  27. Junk, W. M. (2015). Two logics of NGO advocacy: Understanding inside and outside lobbying on EU environmental policies. Journal of European Public Policy.
  28. Klüver, H. (2013). Lobbying in the European Union: Interest groups, lobbying coalitions, and policy change. Oxford: Oxford University Press.CrossRefGoogle Scholar
  29. Kohler-Koch, B., De Bièvre, D., & Maloney, W. (Eds.). (2008). Opening EU Governance to civil society – Gains and challenges, CONNEX Report Series (Vol. 5). Mannheim: Connex.Google Scholar
  30. Kriesi, H., Tresch, A., & Jochum, M. (2007). Going public in the European Union action repertoires of Western European collective political actors. Comparative Political Studies, 40(1), 48–73.CrossRefGoogle Scholar
  31. Lowery, D. (2007). Why do organized interests lobby? A multi-goal, multi-context theory of lobbying. Polity, 39(1), 29–54.CrossRefGoogle Scholar
  32. Lowery, D. (2013). Lobbying influence: Meaning, measurement and missing. Interest Groups and Advocacy, 2(1), 1–26.CrossRefGoogle Scholar
  33. Lowery, D., & Gray, V. (2004). A neopluralist perspective on research on organized interests. Political Research Quarterly, 57(1), 163–175.CrossRefGoogle Scholar
  34. Mahoney, C. (2008). Brussels versus the beltway: Advocacy in the United States and the European Union. Washington, DC: Georgetown University Press.Google Scholar
  35. Majone, G. (1996). Regulating Europe. New York: Routledge.CrossRefGoogle Scholar
  36. March, J. G. (1955). An introduction to the theory and measurement of influence. American Political Science Review, 49(2), 431–451.CrossRefGoogle Scholar
  37. Rijpma, J. (2016). The proposal for a European Border and Coast Guard: Evolution or revolution in external border management?. Study for the European Commission (LIBE committee). Accessed June 5, 2017, from
  38. Ruzza, C. (2006). Human rights, anti-racism, and EU advocacy coalitions. In Morris, L. (Ed.), Rights: Sociological perspectives (pp. 111–128).Google Scholar
  39. Schattschneider, E. E. (1960). The semisovereign people. Boston, MA: Wadsworth Cengage Learning.Google Scholar
  40. Thiel, M., & Uçarer, E. M. (2014). Access and agenda-setting in the European Union: Advocacy NGOs in comparative perspective. Interest Groups and Advocacy, 3, 99–116.CrossRefGoogle Scholar
  41. Weiler, F., & Brändli, M. (2015). Inside versus outside lobbying: How the institutional framework shapes the lobbying behaviour of interest groups. European Journal of Political Research, 54, 745–766.CrossRefGoogle Scholar
  42. Zald, M. N., & Ash, R. (1966). Social movement organizations: Growth, decay and change. Social Forces, 44(3), 327–341.CrossRefGoogle Scholar

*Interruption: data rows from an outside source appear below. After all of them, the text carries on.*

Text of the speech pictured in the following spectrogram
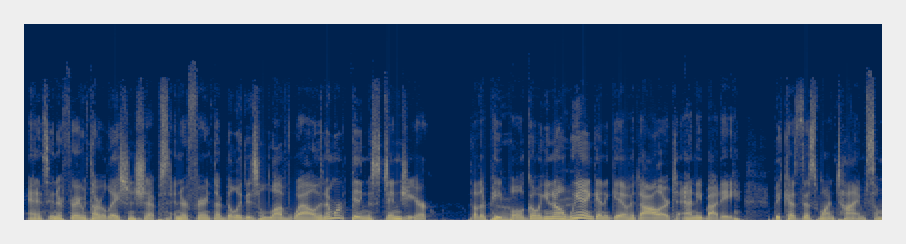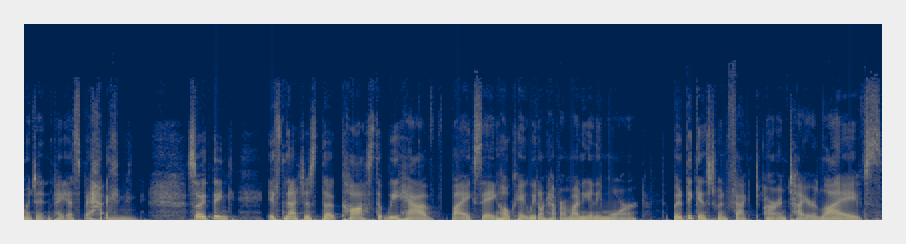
and it's interfering with our relationships, interfering with our ability to love well, and then we're being stingier with other people, going, you know, we ain't going to give a dollar to anybody because this one time someone didn't pay us back. Mm. so I think it's not just the cost that we have by saying, okay, we don't have our money anymore, but it begins to infect our entire lives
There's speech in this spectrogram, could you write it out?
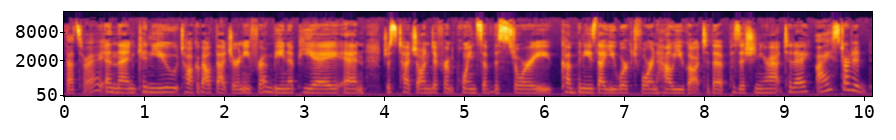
That's right. And then can you talk about that journey from being a PA and just touch on different points of the story, companies that you worked for, and how you got to the position you're at today? I started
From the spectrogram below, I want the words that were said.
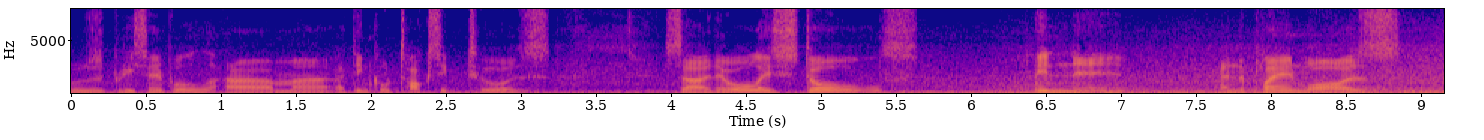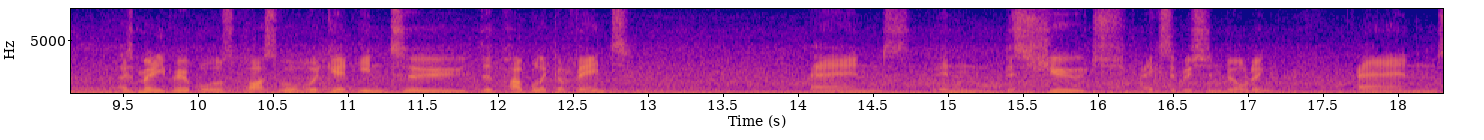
It was pretty simple. Um, uh, I think called Toxic Tours. So there were all these stalls in there, and the plan was as many people as possible would get into the public event and in this huge exhibition building and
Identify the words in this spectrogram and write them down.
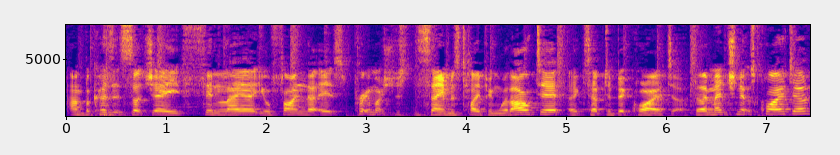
And because it's such a thin layer, you'll find that it's pretty much just the same as typing without it, except a bit quieter. Did I mention it was quieter?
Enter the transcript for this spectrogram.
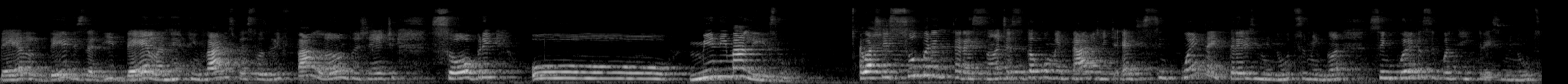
dela, deles ali, dela, né? Tem várias pessoas ali falando, gente, sobre o minimalismo. Eu achei super interessante esse documentário, gente, é de 53 minutos, se não me engano, 50 a 53 minutos.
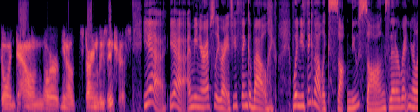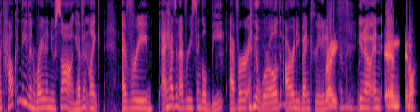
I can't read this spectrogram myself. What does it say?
going down, or you know, starting to lose interest. Yeah, yeah. I mean, you're absolutely right. If you think about like when you think about like so- new songs that are written, you're like, how can they even write a new song? Haven't like every hasn't every single beat ever in the world mm-hmm. already been created? Right. You know, and, And and al-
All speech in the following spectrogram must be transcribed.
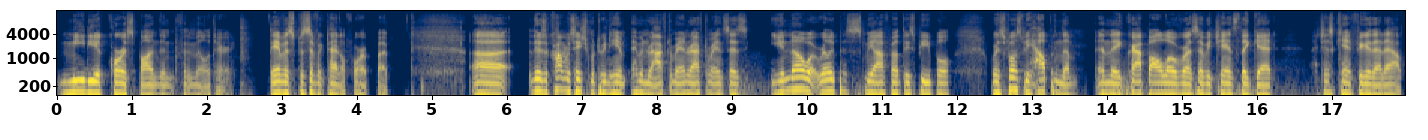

Copyright information

© Springer Nature Switzerland AG 2019

Authors and Affiliations

  • Leila Giannetto
    • 1
  1. 1.FIERITorinoItaly

Personalised recommendations